However, in some circumstances, where a business ceases to trade, the “material disposal” and the “associated disposal” may not be concurrent. For example the seller may need more time to find a buyer for the asset, or enable the buyer to secure funding.

In some cases the business subject to material disposal ceases, and the asset associated is no longer used in that business at the time of associated disposal.

HMRC’s view is that entrepreneur’s relief is likely to be granted if the associated disposal is completed:

  • within one year of the cessation of a business – even if the asset is put to other use following the cessation of the business, ER will still be available on the asset, as long as it is sold within one year of cessation.
  • within three years of the cessation of a business if the asset has not been leased or used for any other purpose at any time after the business ceased;
  • where the business has not ceased, within three years of the material disposal, provided the asset has not been used for any purpose other than that of the business.

 

The above timescales are not statutory provisions. A longer break between the material and associated disposals may be allowed if there is evidence that the two disposals are still part of the same event of withdrawal from the business. To the extent when cessation can be planned for, the rules create some tax planning opportunities in order to preserve ER.
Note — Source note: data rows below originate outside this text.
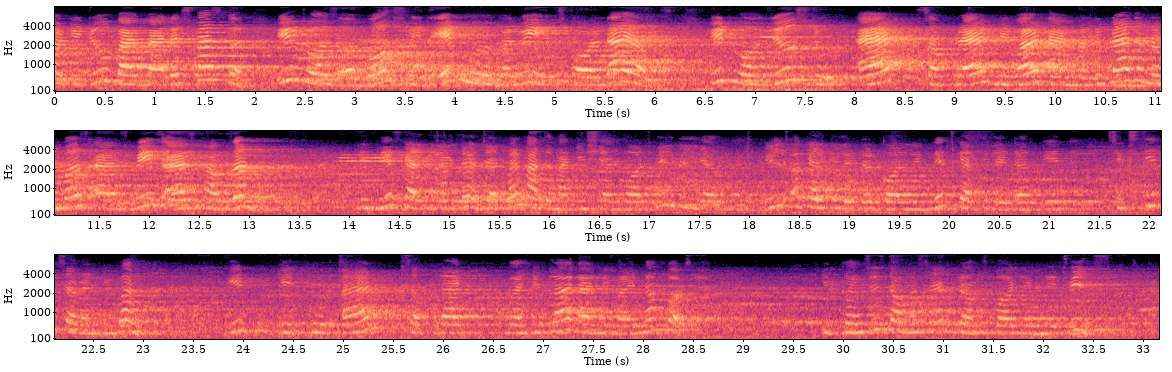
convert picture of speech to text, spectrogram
by Blaise Pascal. It was a box with eight movable wheels called dials. It was used to add, subtract, divide and multiply the numbers as big as thousand. Leibniz calculator, German mathematician Gottfried Wilhelm built a calculator called Leibniz calculator in 1671. It, it could add, subtract, multiply and divide numbers. It consists of a set of drums called Leibniz wheels.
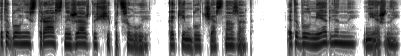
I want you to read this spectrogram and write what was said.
Это был не страстный, жаждущий поцелуй, каким был час назад. Это был медленный, нежный,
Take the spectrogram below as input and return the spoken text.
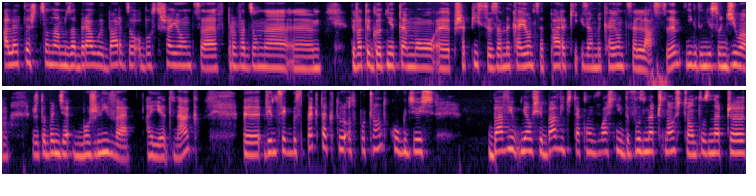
ale też co nam zabrały bardzo obostrzające, wprowadzone dwa tygodnie temu przepisy zamykające parki i zamykające lasy. Nigdy nie sądziłam, że to będzie możliwe, a jednak. E, więc jakby spektakl, który od początku gdzieś bawił, miał się bawić taką właśnie dwuznacznością, to znaczy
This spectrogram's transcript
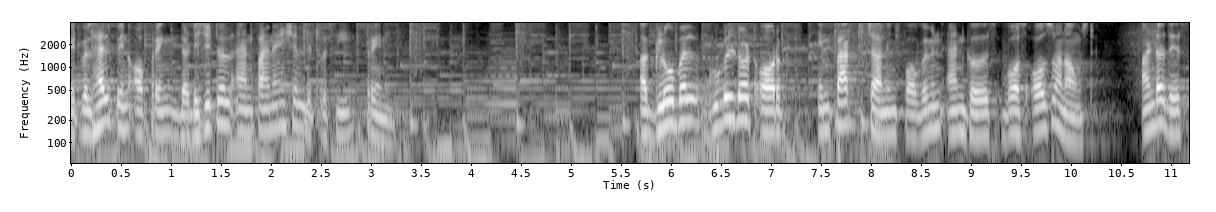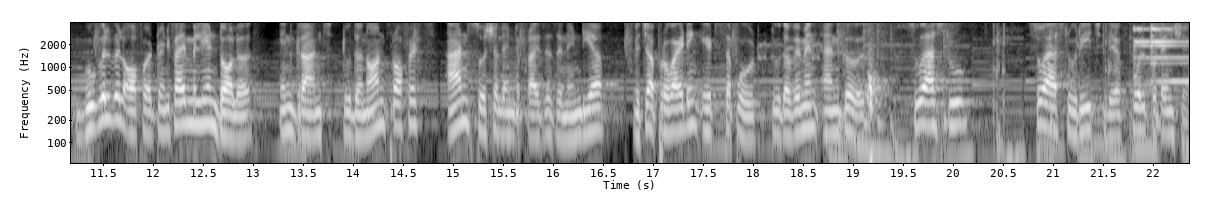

  1. Length of time the asset was used in the business

To qualify for entrepreneur’s relief as an associated disposal, assets must be used / owned in the business for a specific time.

If the asset was acquired before 13 June 2016

How long the asset is used is considered. How long the asset is owned vs. used, is not a qualifying condition, but may restrict relief (see “Relief restrictions” below).

  • Used for 1 year – disposal of business, with which the disposal of asset is associated, was before 6 April 2019
  • Used for 2 years – if disposal of business, with which the disposal of asset was associated, was after 6 April 2016 or business ceased on or after 29 October 2019 (date of 2018 budget)

 If the asset was acquired on or after 13 June 2016

In addition to the one or two year period of use, the asset must also be owned for the period of three years, for the associated disposal to qualify for ER.

If the asset or its share is not owned for three years ending with cessation or disposal, that asset or its relevant share will not qualify for ER. This poses problems when assets held jointly are sold or gifted to remaining joint owners.

Example

Husband, wife and their son own land in equal shares since before 13 June 2016. They provide the land free to a trading partnership carried by husband and son.

In August 2016 (after 13/06/16), the wife dies and leaves her 1/3 share of land to the son and her daughter in equal proportions.

Land and partnership is sold by joint owners on 31 July 2018. As at the date of disposal, the entitlement of partners to ER on the disposal of land is as follows:

  • Father – 1/3 share – acquired before 13/06/16. Used in partnership for more than a year. ER applies in full.
  • Son:
    • 1/3 – acquired before 13/06/16. Used in partnership for more than a year . ER applies in full.
    • 1/6 of land acquired after 13/06/18. Used in partnership for more than a year, but owned by son for less than three years (from August 16 when he got it from mother to July 18 when the land is sold). No ER applies to this 1/6 share.

 Restriction of relief

Entrepreneurs’ relief will be restricted on an associated disposal if:

  1. the asset is used in the business for only part of the ownership period
  2. the asset is only partly used in the business (i.e. private use element)
  3. the individual is not involved in the business (as a partner, officer or employee) throughout the period the asset was in business use
  4. rent is charged on the asset from 6 April 2008

Other available resources

More information on the entrepreneur’s relief, the changes it has undergone and their impacts has been published on our website and in our In Practice magazine.

These can be accessed at the following links:

In Practice – Update on entrepreneurs’ relief changes

A useful webinar on this topic is available on demand on our website: Changes to Entrepreneur’s Relief Webinar.

Article from ACCA In Practice